Scrutiny of water-use policies and regulations, and concern that provincial governments across Canada need to better regulate industrial water use, have become more prominent in recent years, particularly after the recent droughts in B.C. and Alberta.
This increased scrutiny of the impacts of mining operations on surface and groundwater could have broad implications for mining and energy projects, including curtailing project development through the refusal to issue or renew water licences on terms that make mining projects feasible.
A recent example includes a Northwest Territories mining project where the regulator has warned the project proponent that it could lose one of its water licences for failure to comply with requirements for spring water sampling. Other examples from the energy sector should also be considered highly relevant to Canada’s miners. Of note is the British Columbia government’s 2015 decision to cancel a pre-existing water licence related to fracking activities after the government’s determination that the original issuance was based on poor science and that the proponent did not properly consult with the affected First Nations.
In some Canadian jurisdictions, the statutory regime is catching up with the increasing concerns around water use by the natural resource sector. For example, in B.C., the provincial government passed a Water Sustainability Act in May 2014 that introduces the first substantial changes to the province’s water-use laws in over 100 years.
The new statute, which came into force on Jan. 1, 2016, extends the water-use regime from surface water (lakes and streams) to groundwater (which is pumped from wells); regulates water use in times of scarcity to address impacts of droughts and other water shortages; provides for a more comprehensive consideration of environmental issues relating to water use; and allows for the prioritization of certain water uses for environmental, domestic and animal purposes.
While B.C. undergoes some of the most significant changes to water-use legislation in recent years, other Canadian jurisdictions are also moving forward with changes impacting water use. Federal Bill S-6, the Yukon and Nunavut Regulatory Improvement Act (YNRIA), amended both the Yukon Environmental and Socio-economic Assessment Act and the Nunavut Waters and Nunavut Surface Rights Tribunal Act after receiving royal assent on June 18, 2015.
One of the most important and controversial changes made by the YNRIA is the ability for the federal minister to give binding policy directives to the Yukon Environmental and Socio-economic Assessment Board.
Opponents of this change argue that it shifts the power balance in favour of the federal government in negotiations between First Nations and the governments of Yukon and Canada.
Notably, a federal power to make policy directives is not unique to the YNRIA: the same legislative power exists in the Northwest Territories’ Mackenzie Valley Resource Management Act, which governs the decision-making boards that regulate the use of land and water and conduct environmental assessments of proposed developments in the Mackenzie Valley.

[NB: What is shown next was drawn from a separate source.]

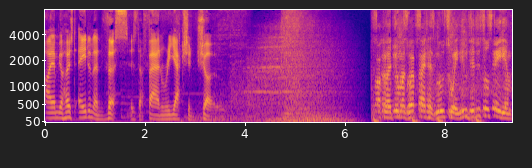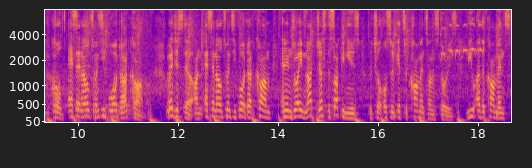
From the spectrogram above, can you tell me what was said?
I am your host, Aidan, and this is the Fan Reaction Show. Soccer Laduma's website has moved to a new digital stadium called SNL24.com. Register on SNL24.com and enjoy not just the soccer news, but you'll also get to comment on stories, view other comments,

Though water use is largely provincially regulated, there is also a complicated network of federal legislation with the potential to significantly impact the regulation of water use, including: the Fisheries Act, Fish Protection Act, Canadian Environmental Assessment Act, Navigation Protection Act, National Energy Board Act and Species at Risk Act.
Constitutionally, the provincial governments have jurisdiction over water use while the federal government has jurisdiction over fisheries, navigation, federal lands (including lands administered under the Indian Act) and international relations, as well as responsibilities for agriculture, health and the environment.
This division of powers often results in overlapping legislation, and water-use regulation is a clear example of this overlap.
Jurisdictional rights to regulate water use can be further impacted by complex historical agreements between the federal government and certain provinces, and by a growing body of Canadian constitutional and aboriginal law.
As water use becomes an increasingly central environmental and social issue, mining companies may be compelled to place greater investment in water management.
Particular attention must be paid to the evolving network of law and legislation, both at the provincial and federal levels, to ensure that they meet their obligations in connection with water use in the development and operation of mining projects.
Acquiring and maintaining a real-time understanding of the shifting statutory requirements and limitations imposed by water-licencing regulations will be essential in successfully navigating the issue of project-related water use. It’s an issue that appears to be emerging as a primary one for the development and operation of successful mining projects in Canada.
— Based in Vancouver, Karen MacMillan is a partner at Lawson Lundell LLP. She practises corporate and commercial law with an emphasis on commercial arrangements in the mining sector, including advising on asset-level purchase and sale transactions, joint ventures, royalty agreements, procurement matters and construction and engineering. She can be reached at email@example.com.
Khaled Abdel-Barr is a partner at Lawson Lundell. Based in Vancouver, his practice includes corporate/commercial and mining law, and he advises on a range of mining-related matters domestically and internationally. He can be reached at firstname.lastname@example.org.
Lawson Lundell is a leading western Canadian business law firm with offices in Vancouver, Calgary and Yellowknife. Visit www.lawsonlundell.com for more information.
This article originally appeared in the Jan. 25 issue of The Northern Miner.